He lost a season to injury. But with Shearer back, Chambersburg is 'shocking everybody'
In August 2020, Eli Shearer suffered a torn meniscus, putting an end to his junior season before it even started.
“The entire knee just blew up…” Shearer said. “It was bad.”
But 16 months later, the Chambersburg point guard had the chance to get back on track, but even that wasn't easy.
Setbacks, including an elbow injury, almost delayed his return, but he was able to take the floor at the Franklin County Tip-Off Tournament in December.
“We weren't sure if I was even going to play in the Tip-Off tournament,” Shearer said. “That was my first live game in a long time. So I was worried about what would happen, and there were people questioning around town what was going to happen.”
“But I think I got it done.”
He came back with a vengeance, as the Trojans rolled by Waynesboro and James Buchanan to win the tournament. Shearer scored a combined 41 points in those games en route to being named tournament MVP.
He now averages close to 19 points a game, helping lead Chambersburg to a 10-1 start.
To the casual fan, this performance might appear out of nowhere. He was a reserve player in his sophomore year and missed the entirety of his junior year.
But Shreffler saw what type of player he could be, which made the timing of the injury even more painful.
“He was driving all over the place, playing pickup games, getting the guys together, going to different communities and playing. He was playing at a really, really high level,” Shreffler said. “So it’s disappointing to know where he was at that moment and what he could have done last year.”
His teammates, including senior James Lilley, saw the talent that he had and wished he had the chance to show it off.

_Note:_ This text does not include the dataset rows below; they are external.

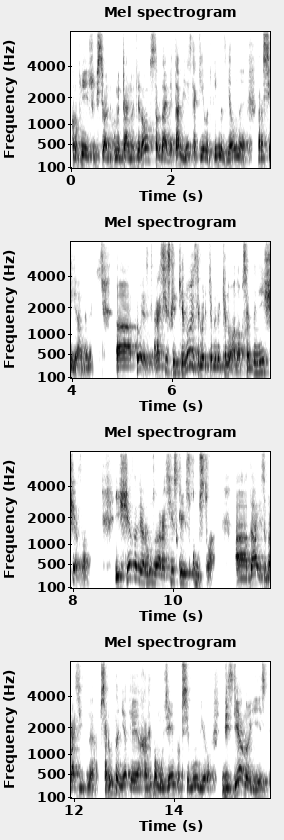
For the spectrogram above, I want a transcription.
крупнейший фестиваль документального кино в Амстердаме, там есть такие вот фильмы, сделанные россиянами. А, то есть российское кино, если говорить именно кино, оно абсолютно не исчезло. Исчезло ли российское искусство? А, да, изобразительное. Абсолютно нет. Я хожу по музеям по всему миру. Везде оно есть.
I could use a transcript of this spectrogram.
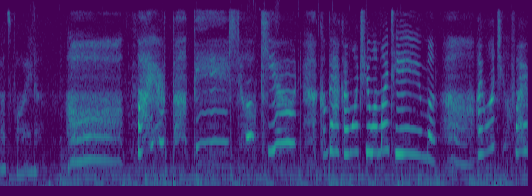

“Seeing him in the initial stages was devastating for me, and it didn't even happen to me,” Lilley said. “I know what he does every single day to try to be the best player he can be. So I know it had to affect him.”
Even though Shearer couldn’t be on the court, he still made it a point to be with the team, as painful as that was for him.
“I was at [physical therapy] like five days a week. I was lifting all day long. I mean, it sucked to come to practice and watch, it was awful. I'm not gonna say it was good,” Shearer said. “I had some ball handling stuff but I was out for like nine months. It wasn't fun.”
His presence did have a positive effect on the rest of his team, however. It showed everyone just what kind of teammate he was.
“To see him still there cheering us on, it meant a lot, because he had physical therapy to go to,” Lilley said. “He had other things, but he chose to stick with the team and be dedicated to the team even though he wasn't playing, which was really an awesome thing to see.”
Shreffler attributes his constant presence with the team as one of the reasons he’s in the position today.
He was able to grow as a leader while watching and learning about his teammates and competitors.
“Eli's a team guy,” Shreffler said. “His teammates selected him as captain, so they really believe in him and trust him. And a lot of that came from, even though he was hurt, still being there, still doing what he could.”
Even though Shearer provided a lot off the court, his presence is better felt on it. And he’s not surprised by how well he’s playing.
“I knew this would happen,” Shearer said. “This was going to happen last year, but that was cut short. I've been waiting for this.”
Lilley wasn’t surprised either.
“He wants it. He's truly dedicated,” Lilley said. “He's getting his body right physically in the gym. And he's very mentally strong as well.”
That mental aspect is what Shreffler is most proud of, because he views that as the toughest part of this process.
“From a confidence standpoint, it's hard to come back,” Shreffler said. “Even though someone says you're healthy, in the back of your mind, you're still not that confident to where you are physically, and then he had some minor little setbacks and things like that which were difficult to overcome too. So, mentally, he had to really overcome I think as much if not more than what he had to work on physically.”
He thought that it might have taken Shearer some time to get to where he wanted to be, but he didn’t need that much time at all.
“He wouldn't come back if he wasn't ready to go 100 percent,” Shreffler said. “Once he felt like ‘Hey, I'm ready to give it everything I've got’, you saw that when he stepped on the floor. There wasn't a whole lot of rust. He was ready to play and ready to compete.”
Chambersburg is competing in the Commonwealth Division, putting itself in a position to contend.
To some, the Trojans have come out of nowhere in the league. Last year, they started 0-12. They've come a long way since then, and Shearer thinks it’s time for people to keep an eye on them.
“To start like this, we're shocking everybody right now,” Shearer said. “We need to be talked about a little bit more.”
Shearer wants a league title and a run at districts. Maybe if he was healthy, they could have contended for that last year.
But to him, it’s better late than never.
“I put in the work,” Shearer said. “I've been waiting a long time for this year.”
Dylan Jacobs is a sports reporter in Franklin County. He can be reached at firstname.lastname@example.org. Follow him on Twitter @DylJacobs.